▸ **Instructions for the task**
Print out every record below, exactly as written.

______

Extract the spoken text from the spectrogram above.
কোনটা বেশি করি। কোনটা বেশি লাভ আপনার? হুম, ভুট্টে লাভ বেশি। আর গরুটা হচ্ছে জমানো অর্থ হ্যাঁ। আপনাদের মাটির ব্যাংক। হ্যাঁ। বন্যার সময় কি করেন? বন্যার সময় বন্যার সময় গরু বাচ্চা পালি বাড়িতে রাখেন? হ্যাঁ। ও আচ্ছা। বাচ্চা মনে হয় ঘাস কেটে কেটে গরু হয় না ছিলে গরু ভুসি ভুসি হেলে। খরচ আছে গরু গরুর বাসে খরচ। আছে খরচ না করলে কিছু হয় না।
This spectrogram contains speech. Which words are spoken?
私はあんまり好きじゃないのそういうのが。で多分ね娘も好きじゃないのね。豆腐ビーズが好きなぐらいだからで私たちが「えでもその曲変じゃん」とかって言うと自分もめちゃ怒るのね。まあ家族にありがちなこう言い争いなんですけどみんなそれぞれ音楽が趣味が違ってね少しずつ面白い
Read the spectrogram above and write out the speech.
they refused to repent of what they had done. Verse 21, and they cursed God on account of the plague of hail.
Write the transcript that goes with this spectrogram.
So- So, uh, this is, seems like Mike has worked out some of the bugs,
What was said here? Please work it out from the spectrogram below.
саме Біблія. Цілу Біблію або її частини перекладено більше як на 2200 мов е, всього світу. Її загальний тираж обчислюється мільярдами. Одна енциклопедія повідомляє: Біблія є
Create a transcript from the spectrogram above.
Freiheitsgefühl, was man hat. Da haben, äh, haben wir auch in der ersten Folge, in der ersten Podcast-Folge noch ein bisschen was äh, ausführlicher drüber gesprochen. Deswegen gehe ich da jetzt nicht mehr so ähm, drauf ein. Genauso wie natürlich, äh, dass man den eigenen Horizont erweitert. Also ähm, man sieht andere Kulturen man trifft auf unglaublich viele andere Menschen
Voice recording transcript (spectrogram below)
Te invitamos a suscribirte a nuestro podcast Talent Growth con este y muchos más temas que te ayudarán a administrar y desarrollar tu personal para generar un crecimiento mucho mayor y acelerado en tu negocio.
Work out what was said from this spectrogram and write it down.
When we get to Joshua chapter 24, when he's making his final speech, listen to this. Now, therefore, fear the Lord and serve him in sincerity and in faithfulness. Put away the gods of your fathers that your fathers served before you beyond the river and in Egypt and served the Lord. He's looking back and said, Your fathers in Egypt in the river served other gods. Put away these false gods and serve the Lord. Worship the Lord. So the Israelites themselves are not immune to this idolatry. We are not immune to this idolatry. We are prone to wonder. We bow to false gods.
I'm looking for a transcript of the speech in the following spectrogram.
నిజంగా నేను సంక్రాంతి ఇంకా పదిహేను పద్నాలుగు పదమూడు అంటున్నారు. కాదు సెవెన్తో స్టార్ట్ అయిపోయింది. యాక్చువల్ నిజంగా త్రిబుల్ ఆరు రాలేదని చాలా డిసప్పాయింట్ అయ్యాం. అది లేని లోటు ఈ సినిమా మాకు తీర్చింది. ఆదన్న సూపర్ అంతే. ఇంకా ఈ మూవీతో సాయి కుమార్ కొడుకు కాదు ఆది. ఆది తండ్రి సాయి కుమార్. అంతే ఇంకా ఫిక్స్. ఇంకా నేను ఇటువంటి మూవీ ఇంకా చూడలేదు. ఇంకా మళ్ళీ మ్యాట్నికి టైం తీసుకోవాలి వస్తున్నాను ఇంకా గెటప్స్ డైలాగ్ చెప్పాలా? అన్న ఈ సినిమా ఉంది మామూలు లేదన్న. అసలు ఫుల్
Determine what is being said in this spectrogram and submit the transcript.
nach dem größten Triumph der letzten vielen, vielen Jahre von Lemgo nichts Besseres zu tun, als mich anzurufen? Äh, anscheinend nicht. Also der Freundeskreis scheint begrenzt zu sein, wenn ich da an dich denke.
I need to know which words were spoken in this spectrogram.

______

▸ **Solved problem**
Extract the spoken text from the spectrogram above.
কোনটা বেশি করি। কোনটা বেশি লাভ আপনার? হুম, ভুট্টে লাভ বেশি। আর গরুটা হচ্ছে জমানো অর্থ হ্যাঁ। আপনাদের মাটির ব্যাংক। হ্যাঁ। বন্যার সময় কি করেন? বন্যার সময় বন্যার সময় গরু বাচ্চা পালি বাড়িতে রাখেন? হ্যাঁ। ও আচ্ছা। বাচ্চা মনে হয় ঘাস কেটে কেটে গরু হয় না ছিলে গরু ভুসি ভুসি হেলে। খরচ আছে গরু গরুর বাসে খরচ। আছে খরচ না করলে কিছু হয় না।
This spectrogram contains speech. Which words are spoken?
私はあんまり好きじゃないのそういうのが。で多分ね娘も好きじゃないのね。豆腐ビーズが好きなぐらいだからで私たちが「えでもその曲変じゃん」とかって言うと自分もめちゃ怒るのね。まあ家族にありがちなこう言い争いなんですけどみんなそれぞれ音楽が趣味が違ってね少しずつ面白い
Read the spectrogram above and write out the speech.
they refused to repent of what they had done. Verse 21, and they cursed God on account of the plague of hail.
Write the transcript that goes with this spectrogram.
So- So, uh, this is, seems like Mike has worked out some of the bugs,
What was said here? Please work it out from the spectrogram below.
саме Біблія. Цілу Біблію або її частини перекладено більше як на 2200 мов е, всього світу. Її загальний тираж обчислюється мільярдами. Одна енциклопедія повідомляє: Біблія є
Create a transcript from the spectrogram above.
Freiheitsgefühl, was man hat. Da haben, äh, haben wir auch in der ersten Folge, in der ersten Podcast-Folge noch ein bisschen was äh, ausführlicher drüber gesprochen. Deswegen gehe ich da jetzt nicht mehr so ähm, drauf ein. Genauso wie natürlich, äh, dass man den eigenen Horizont erweitert. Also ähm, man sieht andere Kulturen man trifft auf unglaublich viele andere Menschen
Voice recording transcript (spectrogram below)
Te invitamos a suscribirte a nuestro podcast Talent Growth con este y muchos más temas que te ayudarán a administrar y desarrollar tu personal para generar un crecimiento mucho mayor y acelerado en tu negocio.
Work out what was said from this spectrogram and write it down.
When we get to Joshua chapter 24, when he's making his final speech, listen to this. Now, therefore, fear the Lord and serve him in sincerity and in faithfulness. Put away the gods of your fathers that your fathers served before you beyond the river and in Egypt and served the Lord. He's looking back and said, Your fathers in Egypt in the river served other gods. Put away these false gods and serve the Lord. Worship the Lord. So the Israelites themselves are not immune to this idolatry. We are not immune to this idolatry. We are prone to wonder. We bow to false gods.
I'm looking for a transcript of the speech in the following spectrogram.
నిజంగా నేను సంక్రాంతి ఇంకా పదిహేను పద్నాలుగు పదమూడు అంటున్నారు. కాదు సెవెన్తో స్టార్ట్ అయిపోయింది. యాక్చువల్ నిజంగా త్రిబుల్ ఆరు రాలేదని చాలా డిసప్పాయింట్ అయ్యాం. అది లేని లోటు ఈ సినిమా మాకు తీర్చింది. ఆదన్న సూపర్ అంతే. ఇంకా ఈ మూవీతో సాయి కుమార్ కొడుకు కాదు ఆది. ఆది తండ్రి సాయి కుమార్. అంతే ఇంకా ఫిక్స్. ఇంకా నేను ఇటువంటి మూవీ ఇంకా చూడలేదు. ఇంకా మళ్ళీ మ్యాట్నికి టైం తీసుకోవాలి వస్తున్నాను ఇంకా గెటప్స్ డైలాగ్ చెప్పాలా? అన్న ఈ సినిమా ఉంది మామూలు లేదన్న. అసలు ఫుల్
Determine what is being said in this spectrogram and submit the transcript.
nach dem größten Triumph der letzten vielen, vielen Jahre von Lemgo nichts Besseres zu tun, als mich anzurufen? Äh, anscheinend nicht. Also der Freundeskreis scheint begrenzt zu sein, wenn ich da an dich denke.
I need to know which words were spoken in this spectrogram.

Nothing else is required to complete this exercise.